In 1998, Couto was elected into the Brazilian Academy of Letters, the first African writer to receive such an honor.

Awards and honours
2014 Neustadt International Prize for Literature
2013 Camões Prize
2007 Latin Union Prize

Raiz do Orvalho (poetry, 1983)
Vozes Anoitecidas (short stories, 1986). [Voices Made Night. Translated by David Brookshaw (1990) ISBN 0-435-90570-8]
Cada Homem É uma Raça (short stories, 1990) ISBN 972-21-0071-8
Cronicando (crônicas, 1991) ISBN 972-21-0585-X
Terra Sonâmbula (novel, 1992) ISBN 972-21-0790-9 [Sleepwalking Land. Translated by David Brookshaw (2006) ISBN 1-85242-897-X]
Estórias Abensonhadas (short stories, 1994) ISBN 972-21-0933-2
Every man is a race [Translation of selected works from: Cada homem é uma raça, and Cronicando; translated by David Brookshaw] (1994) ISBN 0-435-90982-7
A Varanda do Frangipani (novel, 1996) ISBN 972-21-1050-0 [Under the Frangipani.
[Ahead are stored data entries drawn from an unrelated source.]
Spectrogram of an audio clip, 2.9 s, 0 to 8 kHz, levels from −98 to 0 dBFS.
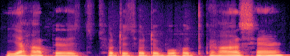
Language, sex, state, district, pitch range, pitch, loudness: Hindi, male, Jharkhand, Ranchi, 115-120 Hz, 115 Hz, -18 LUFS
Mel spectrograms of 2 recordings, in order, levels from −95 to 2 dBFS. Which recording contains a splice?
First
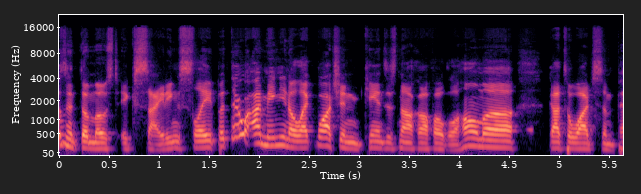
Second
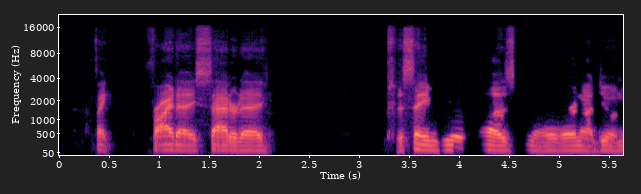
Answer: second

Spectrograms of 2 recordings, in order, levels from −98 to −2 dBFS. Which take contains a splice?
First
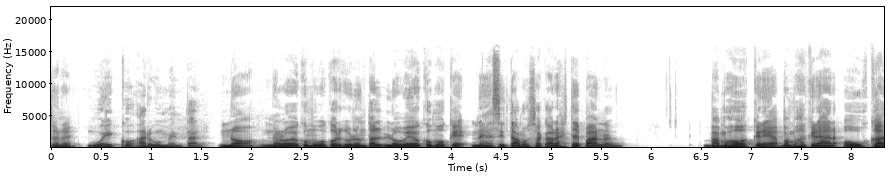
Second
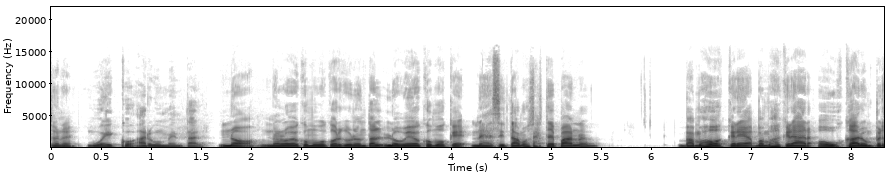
second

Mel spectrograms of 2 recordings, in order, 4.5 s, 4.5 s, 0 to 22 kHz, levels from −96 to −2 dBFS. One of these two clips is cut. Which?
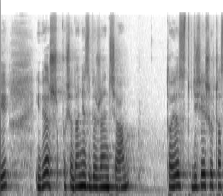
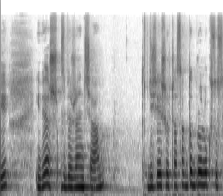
second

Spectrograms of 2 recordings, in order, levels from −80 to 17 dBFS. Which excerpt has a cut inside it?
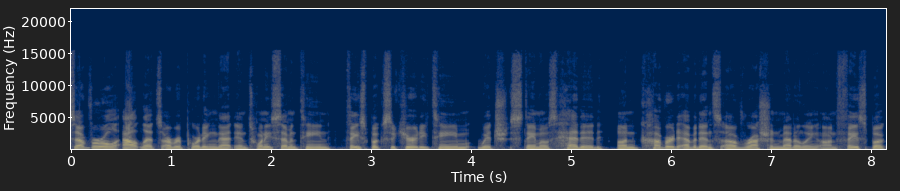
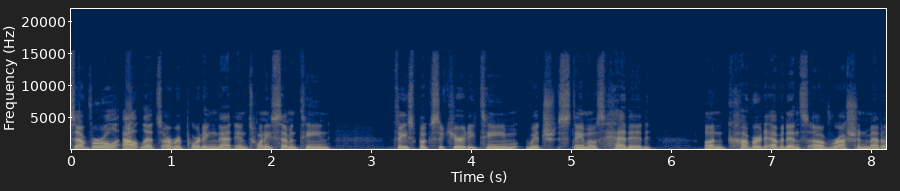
first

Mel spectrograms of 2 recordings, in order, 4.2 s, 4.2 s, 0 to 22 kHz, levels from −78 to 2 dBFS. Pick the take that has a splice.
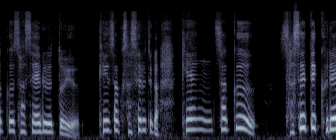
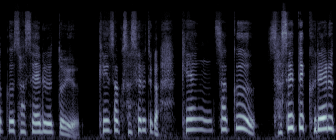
second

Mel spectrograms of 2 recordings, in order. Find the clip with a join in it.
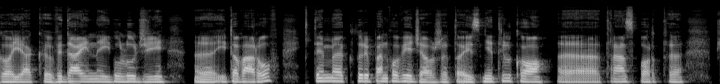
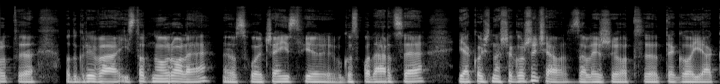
first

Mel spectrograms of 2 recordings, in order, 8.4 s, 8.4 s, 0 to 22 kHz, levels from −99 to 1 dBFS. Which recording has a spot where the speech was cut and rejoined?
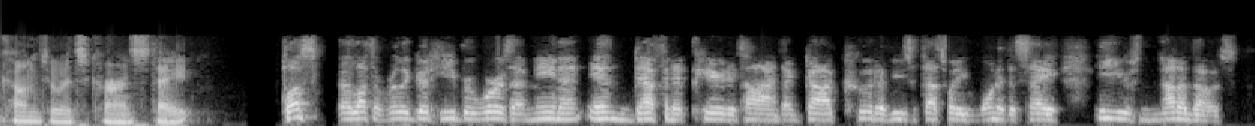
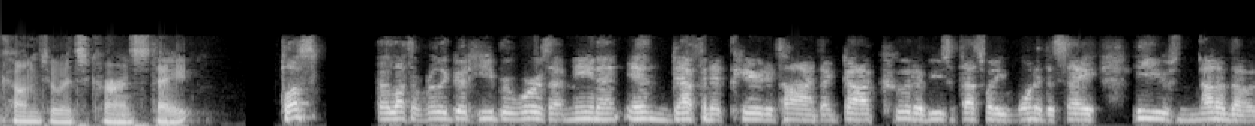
first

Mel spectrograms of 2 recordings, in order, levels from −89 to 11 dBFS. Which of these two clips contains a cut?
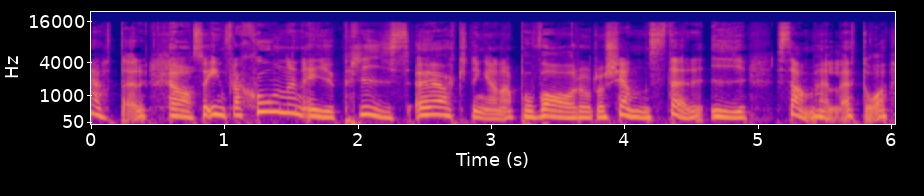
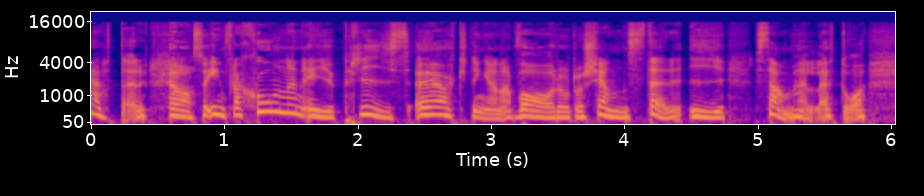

Translated by David Brookshaw. (2001) ISBN 0-86486-378-0]
Contos do Nascer da Terra (short stories, 1997)
Mar Me Quer (novella, 1998)
Vinte e Zinco (novella, 1999) ISBN 972-21-1250-3
Raiz de orvalho e outros poemas (1999) ISBN 972-21-1302-X
O Último Voo do Flamingo (novel, 2000) ISBN 972-21-1334-8 [The Last Flight of the Flamingo. Translated by David Brookshaw. (2004) ISBN 1852428139]
Mar me quer (2000)
O Gato e o Escuro (children’s book, 2001)
Na Berma de Nenhuma Estrada e Outros Contos (short stories, 2001)
Um Rio Chamado Tempo, uma Casa Chamada Terra (novel, 2002)
Contos do Nascer da Terra (short stories, 2002)
O País do Queixa Andar (crônicas, 2003)
O Fio das Missangas (short stories, 2003)
A chuva pasmada (2004) ISBN 972-21-1654-1
Pensatempos: textos de opinião (2005) ISBN 972-21-1687-8
O Outro Pé da Sereia (novel, 2006) ISBN 972-21-1795-5
Venenos de Deus, Remédios do Diabo (novel, 2008) ISBN 978-972-21-1987-0
Jesusalém (novel, 2009) ISBN 978-972-21-2797-4
A Confissão da Leoa (novel, 2012) [Confession of the Lioness. Translated by David Brookshaw (2015). ISBN 9780374129231]
Pensativities: Selected Essays. Translated by David Brookshaw (2015). ISBN 978-1771960076
Mulheres de cinzas (the first book of the trilogy As Areias do Imperador) (2015) [Woman of the Ashes. Translated by David Brookshaw (2018). ISBN 9780374292270]
A Espada e a Azagaia (the second book of the trilogy As Areias do Imperador) (2016)
O Bebedor de Horizontes (the third book of the trilogy As Areias do Imperador) (2018)


Here is Mia Cuoto: